* WHAT YOU ARE ASKED TO DO
Your reply should reproduce the data below without a single alteration, apart from dropping the images.

★ ★ ★ ★ ★

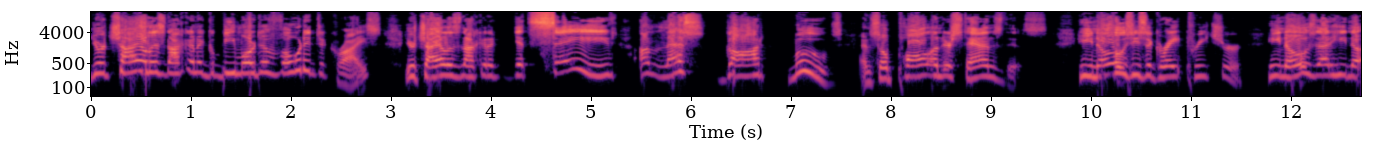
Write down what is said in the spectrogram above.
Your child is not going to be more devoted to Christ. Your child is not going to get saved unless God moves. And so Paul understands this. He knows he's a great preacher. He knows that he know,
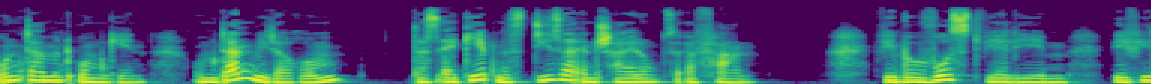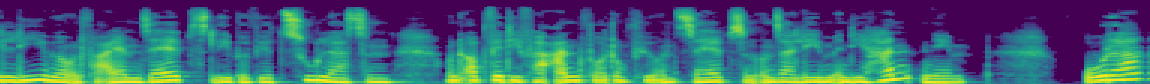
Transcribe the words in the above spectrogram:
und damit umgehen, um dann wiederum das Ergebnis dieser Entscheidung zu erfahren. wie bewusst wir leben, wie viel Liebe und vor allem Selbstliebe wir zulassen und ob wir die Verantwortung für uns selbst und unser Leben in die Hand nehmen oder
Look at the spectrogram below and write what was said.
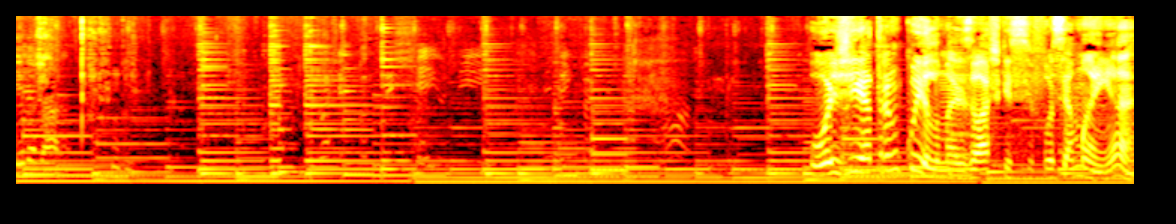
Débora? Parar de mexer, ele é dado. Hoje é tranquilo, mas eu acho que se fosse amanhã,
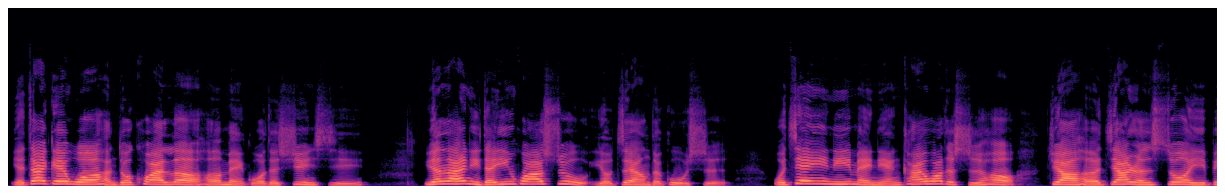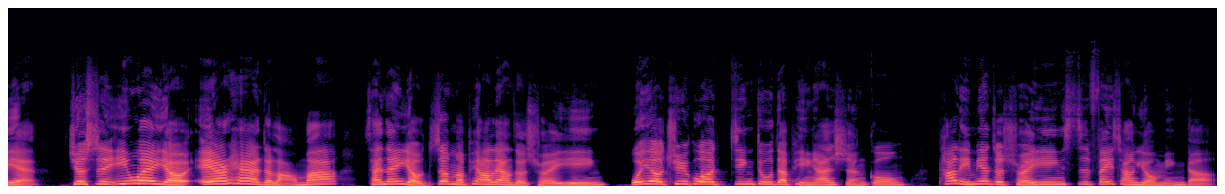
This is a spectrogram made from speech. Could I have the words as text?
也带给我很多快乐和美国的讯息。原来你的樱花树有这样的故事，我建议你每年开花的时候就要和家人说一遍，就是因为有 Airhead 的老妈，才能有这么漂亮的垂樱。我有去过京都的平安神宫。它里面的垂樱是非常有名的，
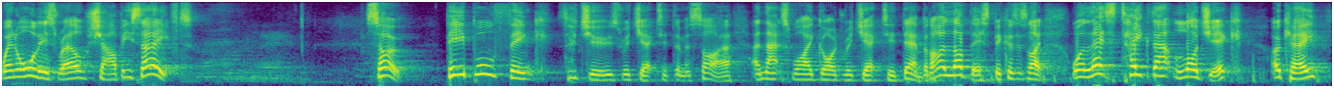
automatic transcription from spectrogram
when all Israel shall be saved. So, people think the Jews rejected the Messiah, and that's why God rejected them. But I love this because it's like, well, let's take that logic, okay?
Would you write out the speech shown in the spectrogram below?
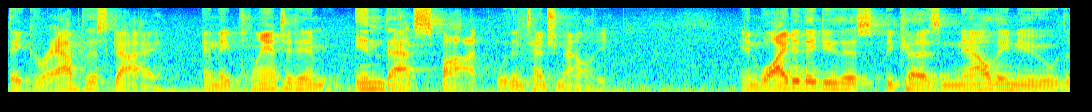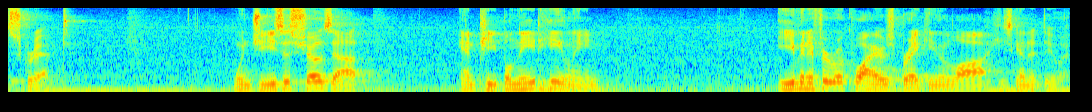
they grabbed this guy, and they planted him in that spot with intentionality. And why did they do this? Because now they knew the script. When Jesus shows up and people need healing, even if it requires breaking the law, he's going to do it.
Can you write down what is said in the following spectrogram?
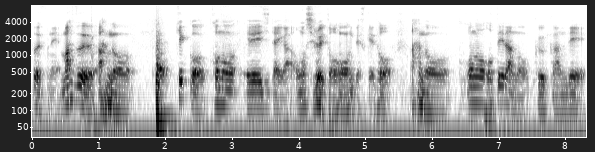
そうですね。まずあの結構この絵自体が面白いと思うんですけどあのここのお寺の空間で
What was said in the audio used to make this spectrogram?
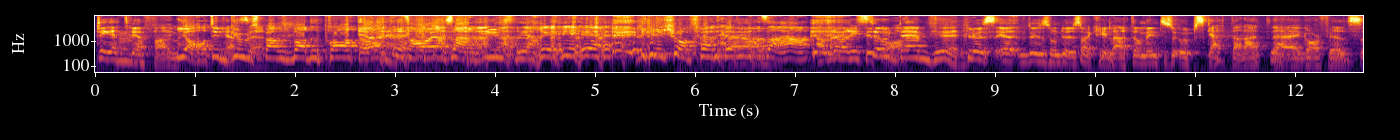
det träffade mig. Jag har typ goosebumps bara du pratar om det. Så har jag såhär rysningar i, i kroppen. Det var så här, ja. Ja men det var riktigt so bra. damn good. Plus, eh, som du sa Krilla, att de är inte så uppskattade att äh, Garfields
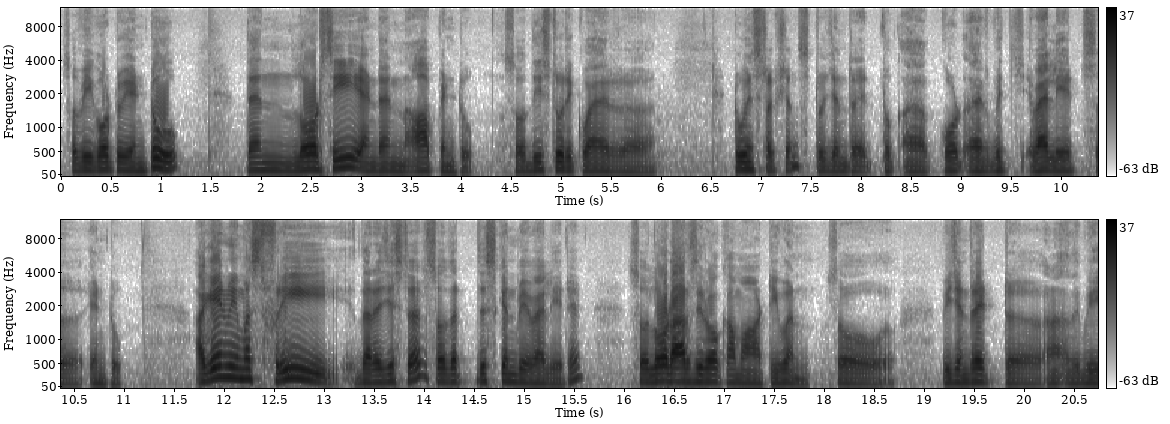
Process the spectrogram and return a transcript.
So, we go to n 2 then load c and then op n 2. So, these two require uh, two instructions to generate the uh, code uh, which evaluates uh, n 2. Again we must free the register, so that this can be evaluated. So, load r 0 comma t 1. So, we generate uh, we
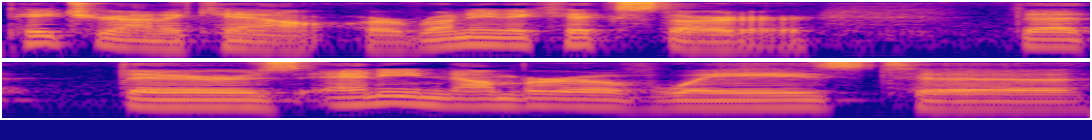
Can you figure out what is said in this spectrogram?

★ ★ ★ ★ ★

* YOUR SOLUTION
Write down what is said in the spectrogram above.
Your child is not going to be more devoted to Christ. Your child is not going to get saved unless God moves. And so Paul understands this. He knows he's a great preacher. He knows that he know,
Transcribe the words in the above spectrogram:
und damit umgehen, um dann wiederum das Ergebnis dieser Entscheidung zu erfahren. wie bewusst wir leben, wie viel Liebe und vor allem Selbstliebe wir zulassen und ob wir die Verantwortung für uns selbst und unser Leben in die Hand nehmen oder
Look at the spectrogram below and write what was said.
Débora? Parar de mexer, ele é dado. Hoje é tranquilo, mas eu acho que se fosse amanhã,
This is a spectrogram made from speech. Could I have the words as text?
也带给我很多快乐和美国的讯息。原来你的樱花树有这样的故事，我建议你每年开花的时候就要和家人说一遍，就是因为有 Airhead 的老妈，才能有这么漂亮的垂樱。我有去过京都的平安神宫。它里面的垂樱是非常有名的，
automatic transcription from spectrogram
when all Israel shall be saved. So, people think the Jews rejected the Messiah, and that's why God rejected them. But I love this because it's like, well, let's take that logic, okay?
Would you write out the speech shown in the spectrogram below?
they grabbed this guy, and they planted him in that spot with intentionality. And why did they do this? Because now they knew the script. When Jesus shows up and people need healing, even if it requires breaking the law, he's going to do it.
Can you write down what is said in the following spectrogram?
そうですね。まずあの結構この絵自体が面白いと思うんですけどあのここのお寺の空間で
What was said in the audio used to make this spectrogram?
det träffade mig. Jag har typ goosebumps bara du pratar om det. Så har jag såhär rysningar i, i kroppen. Det var så här, ja. Ja men det var riktigt so bra. damn good. Plus, eh, som du sa Krilla, att de är inte så uppskattade att äh, Garfields
Process the spectrogram and return a transcript.
So, we go to n 2 then load c and then op n 2. So, these two require uh, two instructions to generate the uh, code uh, which evaluates uh, n 2. Again we must free the register, so that this can be evaluated. So, load r 0 comma t 1. So, we generate uh, we
Can you figure out what is said in this spectrogram?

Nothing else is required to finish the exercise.